In the records below, print each line exactly and leave every image out.
*** Opening of Data records ***
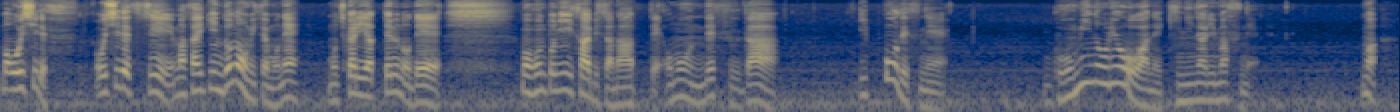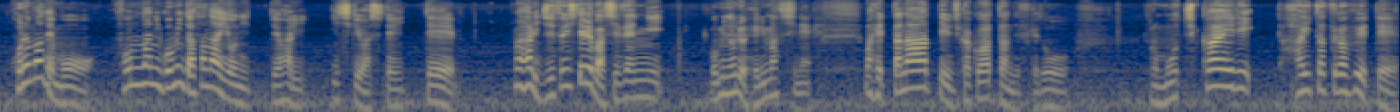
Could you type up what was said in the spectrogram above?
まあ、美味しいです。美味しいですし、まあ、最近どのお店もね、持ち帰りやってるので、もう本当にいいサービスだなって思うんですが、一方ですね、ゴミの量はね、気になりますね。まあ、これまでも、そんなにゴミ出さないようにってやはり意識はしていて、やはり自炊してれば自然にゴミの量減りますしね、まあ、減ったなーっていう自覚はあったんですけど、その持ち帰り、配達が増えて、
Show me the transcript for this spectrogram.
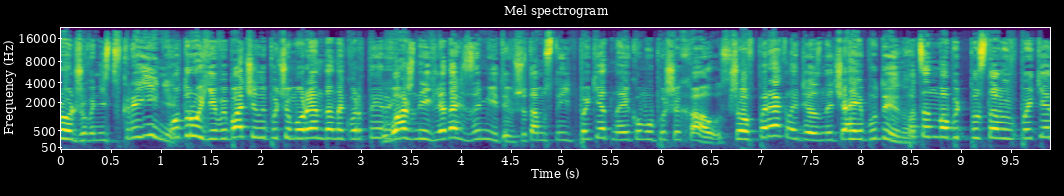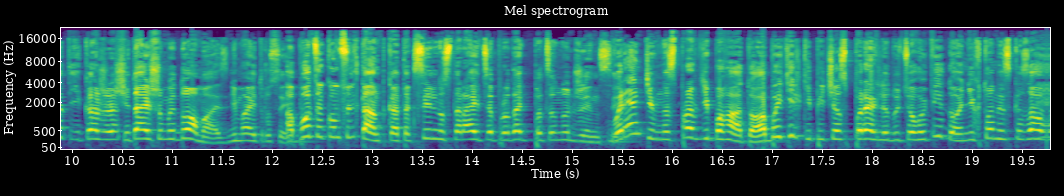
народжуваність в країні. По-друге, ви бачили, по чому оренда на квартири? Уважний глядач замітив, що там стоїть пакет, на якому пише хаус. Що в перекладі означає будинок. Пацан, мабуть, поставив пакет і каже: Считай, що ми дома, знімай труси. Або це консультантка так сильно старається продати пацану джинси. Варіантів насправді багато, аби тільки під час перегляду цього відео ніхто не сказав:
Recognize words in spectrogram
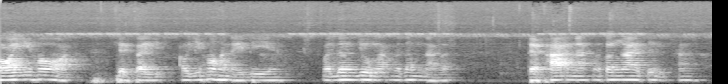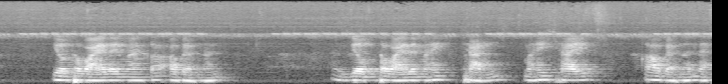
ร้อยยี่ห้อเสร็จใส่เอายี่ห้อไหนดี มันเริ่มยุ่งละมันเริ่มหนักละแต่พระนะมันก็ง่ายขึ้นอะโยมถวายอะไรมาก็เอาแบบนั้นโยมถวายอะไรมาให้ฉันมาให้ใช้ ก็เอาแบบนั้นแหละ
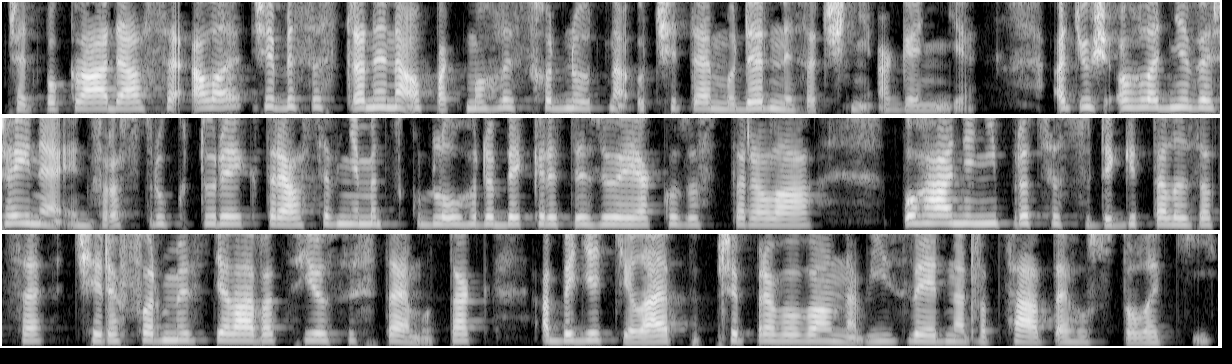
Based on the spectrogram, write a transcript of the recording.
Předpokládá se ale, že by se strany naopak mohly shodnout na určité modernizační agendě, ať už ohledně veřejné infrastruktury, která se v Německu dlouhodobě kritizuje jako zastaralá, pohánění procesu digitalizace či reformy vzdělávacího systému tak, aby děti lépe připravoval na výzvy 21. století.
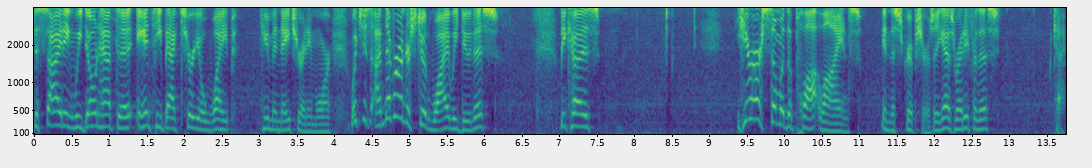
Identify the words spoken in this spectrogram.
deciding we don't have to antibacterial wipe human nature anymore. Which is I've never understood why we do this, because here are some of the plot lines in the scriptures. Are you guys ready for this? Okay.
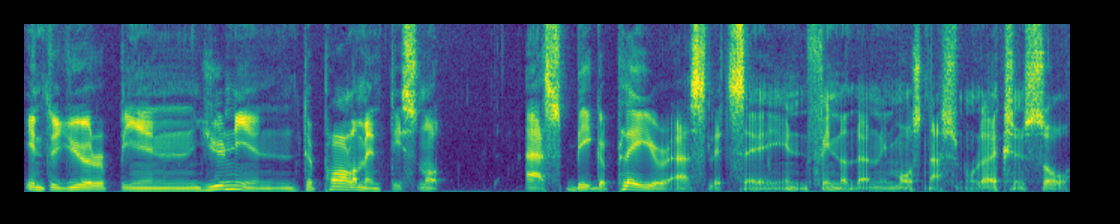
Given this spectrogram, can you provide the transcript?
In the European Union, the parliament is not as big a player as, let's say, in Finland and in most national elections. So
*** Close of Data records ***
• [Task result]
Could you type up what was said in the spectrogram above?
まあ、美味しいです。美味しいですし、まあ、最近どのお店もね、持ち帰りやってるので、もう本当にいいサービスだなって思うんですが、一方ですね、ゴミの量はね、気になりますね。まあ、これまでも、そんなにゴミ出さないようにってやはり意識はしていて、やはり自炊してれば自然にゴミの量減りますしね、まあ、減ったなーっていう自覚はあったんですけど、その持ち帰り、配達が増えて、
Show me the transcript for this spectrogram.
народжуваність в країні. По-друге, ви бачили, по чому оренда на квартири? Уважний глядач замітив, що там стоїть пакет, на якому пише хаус. Що в перекладі означає будинок. Пацан, мабуть, поставив пакет і каже: Считай, що ми дома, знімай труси. Або це консультантка так сильно старається продати пацану джинси. Варіантів насправді багато, аби тільки під час перегляду цього відео ніхто не сказав:
Recognize words in spectrogram
ร้อยยี่ห้อเสร็จใส่เอายี่ห้อไหนดี มันเริ่มยุ่งละมันเริ่มหนักละแต่พระนะมันก็ง่ายขึ้นอะโยมถวายอะไรมาก็เอาแบบนั้นโยมถวายอะไรมาให้ฉันมาให้ใช้ ก็เอาแบบนั้นแหละ
Based on the spectrogram, write a transcript of the recording.
Předpokládá se ale, že by se strany naopak mohly shodnout na určité modernizační agendě, ať už ohledně veřejné infrastruktury, která se v Německu dlouhodobě kritizuje jako zastaralá, pohánění procesu digitalizace či reformy vzdělávacího systému tak, aby děti lépe připravoval na výzvy 21. století.
Identify the words spoken in this spectrogram.
deciding we don't have to antibacterial wipe human nature anymore. Which is I've never understood why we do this, because here are some of the plot lines in the scriptures. Are you guys ready for this? Okay.
Given this spectrogram, can you provide the transcript?
In the European Union, the parliament is not as big a player as, let's say, in Finland and in most national elections. So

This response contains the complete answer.